The Bank of America Premium Rewards Visa is another great card for travelers who want to begin earning points, but aren’t ready for the steep annual fees of premium credit cards. With a $95 annual fee, the Premium Rewards Visa offers new cardholders 50,000 points when they spend $3,000 in the first three billing cycles. It also gives 2x points on travel and dining, and 1.5X points for every $1 spent on other purchases. Your points don’t expire, and you can redeem them for cash back or gift cards too.
- Annual Fee: $95
- Value: 2x points on travel and dining
- Sign-Up Bonus: 50,000 points after spending $3,000 during the first three billing cycles
- Pro: 1.5x points on general purchases
- Con: Highest rewards value limited to Bank of America Preferred Rewards members
American Express Platinum Card
The American Express Platinum makes traveling with the family a little less frazzled with annual Uber, airline and hotel credits, and access to over 1,200 Centurion Lounges for you and two guests. New cardmembers will earn 60,000 points when they spend $5,000 in their first three months. The Platinum Card comes with a hefty $550 annual fee, but it’s a favorite among many cardholders because of its generous 5x points for flights and hotels booked through American Express Travel, as well as an annual $200 airline credit to cover baggage fees and other qualified reimbursements.
- Annual Fee: $550
- Value: 5x points for flights and hotels booked through American Express Travel
- Sign-Up Bonus: 60,000 points after spending $5,000 in the first three billing cycles
- Pro: $200 annual airline credit
- Con: Only 1 point per eligible dollar spent
The Bottom Line: How to Maximize Point Redemption
When it comes to point redemption, it’s important to understand which options your credit card offers and the redemption rate for each. While you may not be able to squeeze the maximum value out of your points or miles every time, you’ll be doing yourself a favor when you avoid certain options altogether.

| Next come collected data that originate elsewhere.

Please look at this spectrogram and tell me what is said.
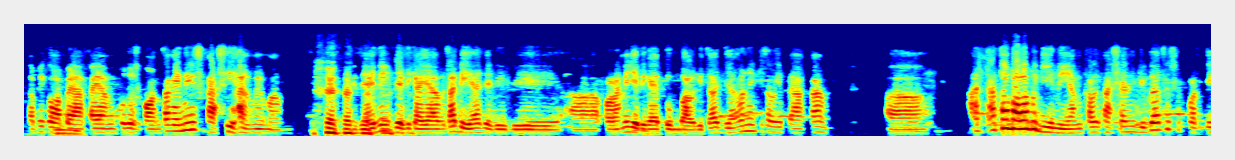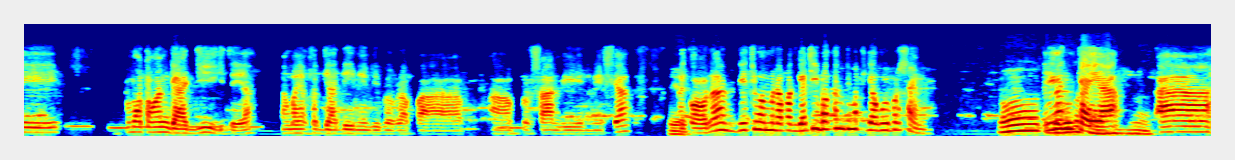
Tapi kalau hmm. PHK yang putus kontrak ini kasihan memang. gitu, ya, ini jadi kayak tadi ya, jadi di uh, kalau ini jadi kayak tumbal gitu aja. Oh ini kita lagi PHK uh, atau malah begini yang kasihan juga tuh seperti pemotongan gaji gitu ya yang banyak terjadi ini di beberapa uh, perusahaan di Indonesia. Yeah. di corona dia cuma mendapat gaji bahkan cuma 30 persen. Oh ini kan kayak uh,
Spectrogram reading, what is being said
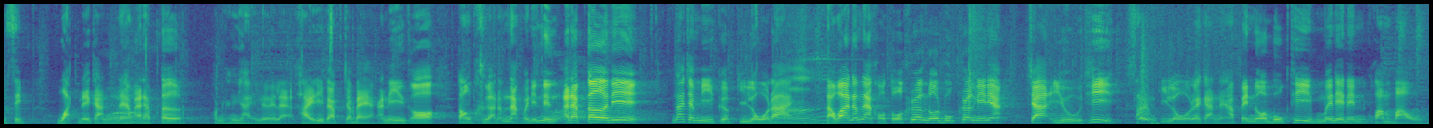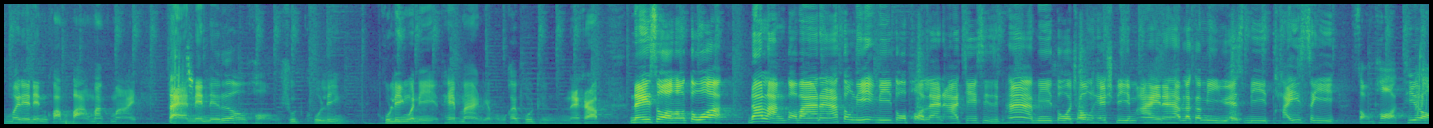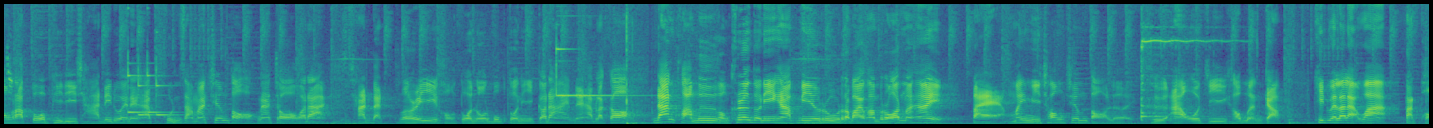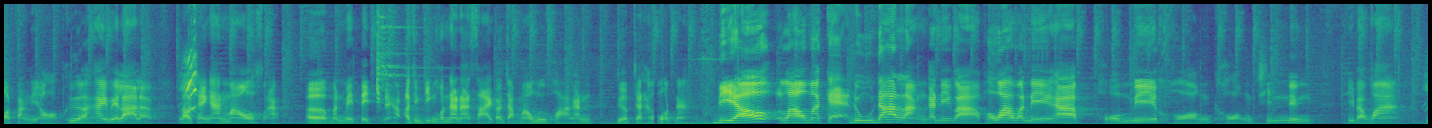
330 วัตต์ด้วยกันนะครับอะแดปเตอร์ค่อนข้างใหญ่เลยแหละใครที่แบบจะแบกอันนี้ก็ต้องเผื่อน้ำหนักไปนิดนึงอะแดปเตอร์นี่น่าจะมีเกือบกิโลได้ แต่ว่าน้ำหนักของตัวเครื่องโน้ตบุ๊กเครื่องนี้เนี่ยจะอยู่ที่ 3 กิโลด้วยกันนะครับ เป็นโน้ตบุ๊กที่ไม่ได้เน้นความเบา ไม่ได้เน้นความบางมากมาย แต่เน้นในเรื่องของชุดคูลิ่ง คูลิ่งวันนี้เทพมากเดี๋ยวผมค่อยพูดถึงนะครับ ในส่วนของตัวด้านหลังต่อมานะครับตรงนี้มีตัวพอร์ตแลน RJ45 มีตัวช่อง HDMI นะครับ แล้วก็มี USB Type C 2 พอร์ตที่รองรับตัว PD Charge ได้ด้วยนะครับ คุณสามารถเชื่อมต่อออกหน้าจอก็ได้ ชาร์จแบตเตอรี่ของตัวโน้ตบุ๊กตัวนี้ก็ได้นะครับ แล้วก็ด้านขวามือของเครื่องตัวนี้ครับ มีรูระบายความร้อนมาให้ แต่ไม่มีช่องเชื่อมต่อเลย คือ ROG เขาเหมือนกับคิดไว้แล้วแหละว่าตัดพอร์ตฝั่งนี้ออกเพื่อให้เวลาแบบเราใช้งานเมาส์อะเออมันไม่ติดนะครับ เอาจริง ๆ คนถนัดซ้ายก็จับเมาส์มือขวากันเกือบจะทั้งหมดนะ เดี๋ยวเรามาแกะดูด้านหลังกันดีกว่า เพราะว่าวันนี้ครับผมมีของของชิ้นหนึ่งที่แบบว่า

Comparing Rewards Credit Cards
Still uncertain about which rewards credit card is right for you? We get it. Choosing a credit card that meets your needs is important, which is why Slickdeals’ Credit Card Hub helps you compare the benefits of different cards, search credit cards by rewards categories, and explore cards by their issuers — all to find the best fit for your wallet.
We want to make sure you get the best deal! Our editors strive to ensure that the information in this article is accurate as of the date published, but please keep in mind that offers can change. We encourage you to verify all terms and conditions of any financial product before you apply. Also, please remember this content wasn’t provided, reviewed or endorsed by any company mentioned in this article.